[Data records]
Start of Block

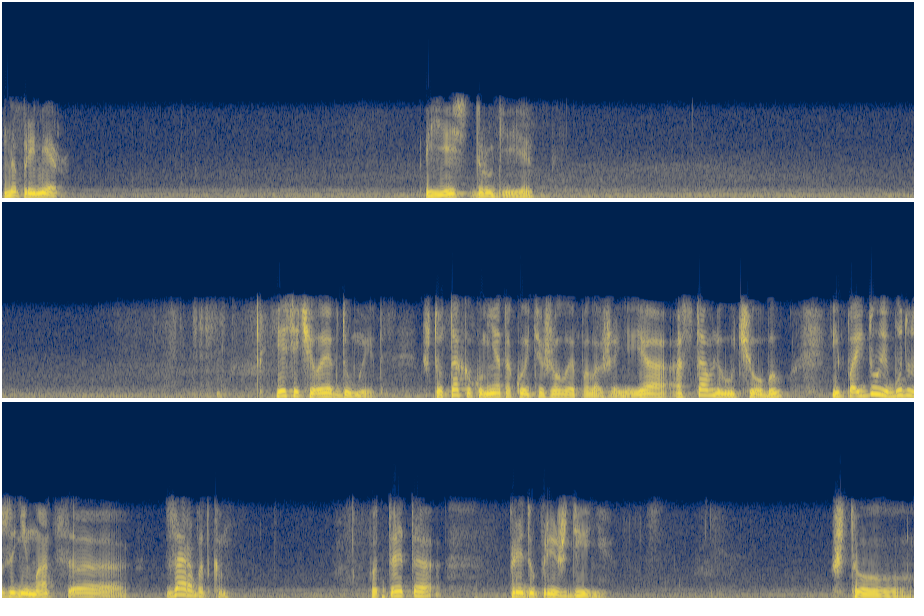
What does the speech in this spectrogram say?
например, есть другие. Если человек думает, что так как у меня такое тяжелое положение, я оставлю учебу и пойду и буду заниматься заработком. Вот это предупреждение, что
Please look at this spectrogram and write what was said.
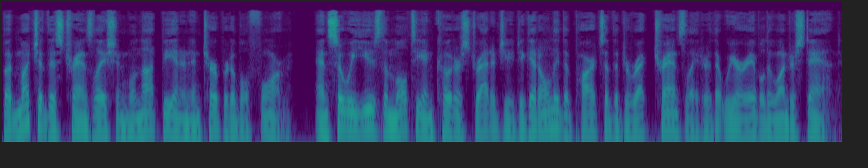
but much of this translation will not be in an interpretable form, and so we use the multi encoder strategy to get only the parts of the direct translator that we are able to understand.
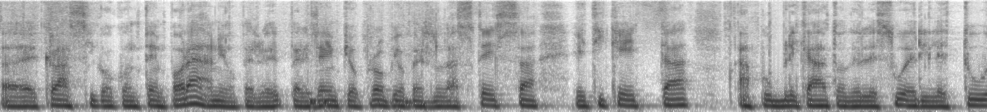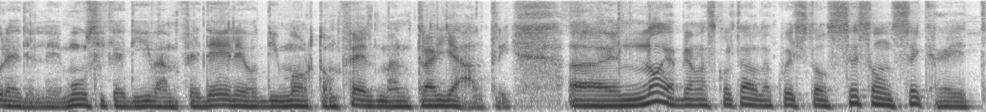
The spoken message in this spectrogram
eh, classico contemporaneo, per, per esempio proprio per la stessa etichetta ha pubblicato delle sue riletture delle musiche di Ivan Fedele o di Morton Feldman tra gli altri. Eh, noi abbiamo ascoltato da questo Saison Secret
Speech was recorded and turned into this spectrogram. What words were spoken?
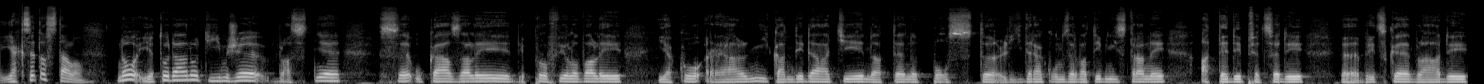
Jak se to stalo? No, je to dáno tím, že vlastně se ukázali, vyprofilovali jako reální kandidáti na ten post lídra konzervativní strany a tedy předsedy eh, britské vlády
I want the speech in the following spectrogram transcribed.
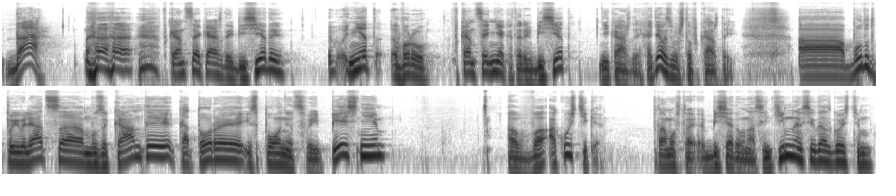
Да! В конце каждой беседы, нет, вру, в конце некоторых бесед, не каждой, хотелось бы, что в каждой, а будут появляться музыканты, которые исполнят свои песни в акустике потому что беседа у нас интимная всегда с гостем,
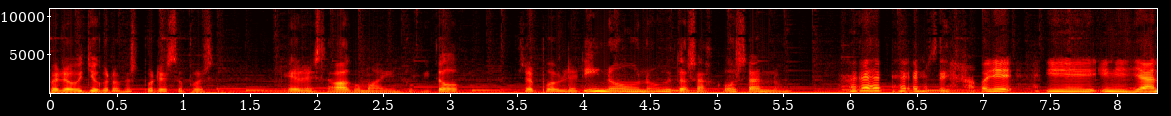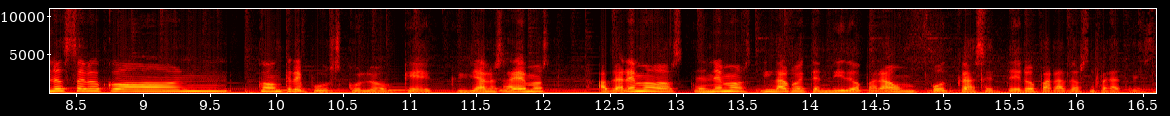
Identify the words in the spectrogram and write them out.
pero yo creo que es por eso, pues, él estaba como ahí un poquito, pues, el pueblerino, ¿no? Y todas esas cosas, ¿no? Sí. Oye, y, y ya no solo con, con Crepúsculo, que, que ya lo sabemos, hablaremos, tenemos largo y tendido para un podcast entero, para dos y para tres.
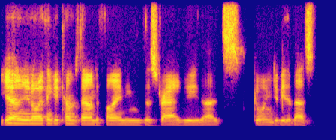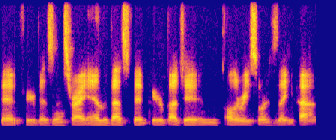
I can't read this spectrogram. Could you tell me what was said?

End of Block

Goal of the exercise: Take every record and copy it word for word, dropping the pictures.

Written response:
What does the speech in this spectrogram say?
например, есть другие. Если человек думает, что так как у меня такое тяжелое положение, я оставлю учебу и пойду и буду заниматься заработком. Вот это предупреждение, что
Please look at this spectrogram and write what was said.
but much of this translation will not be in an interpretable form, and so we use the multi encoder strategy to get only the parts of the direct translator that we are able to understand.
The spoken message in this spectrogram
eh, classico contemporaneo, per, per esempio proprio per la stessa etichetta ha pubblicato delle sue riletture delle musiche di Ivan Fedele o di Morton Feldman tra gli altri. Eh, noi abbiamo ascoltato da questo Saison Secret
Speech was recorded and turned into this spectrogram. What words were spoken?
Jak se to stalo? No, je to dáno tím, že vlastně se ukázali, vyprofilovali jako reální kandidáti na ten post lídra konzervativní strany a tedy předsedy eh, britské vlády
I want the speech in the following spectrogram transcribed.
Да! В конце каждой беседы, нет, вру, в конце некоторых бесед, не каждой, хотелось бы, что в каждой, а будут появляться музыканты, которые исполнят свои песни в акустике потому что беседа у нас интимная всегда с гостем,
Identify the words in the spectrogram and write them out.
pero yo creo que es por eso, pues, él estaba como ahí un poquito, pues, el pueblerino, ¿no? Y todas esas cosas, ¿no? Sí. Oye, y, y ya no solo con, con Crepúsculo, que, que ya lo sabemos, hablaremos, tenemos largo y tendido para un podcast entero, para dos y para tres.
I can't read this spectrogram. Could you tell me what was said?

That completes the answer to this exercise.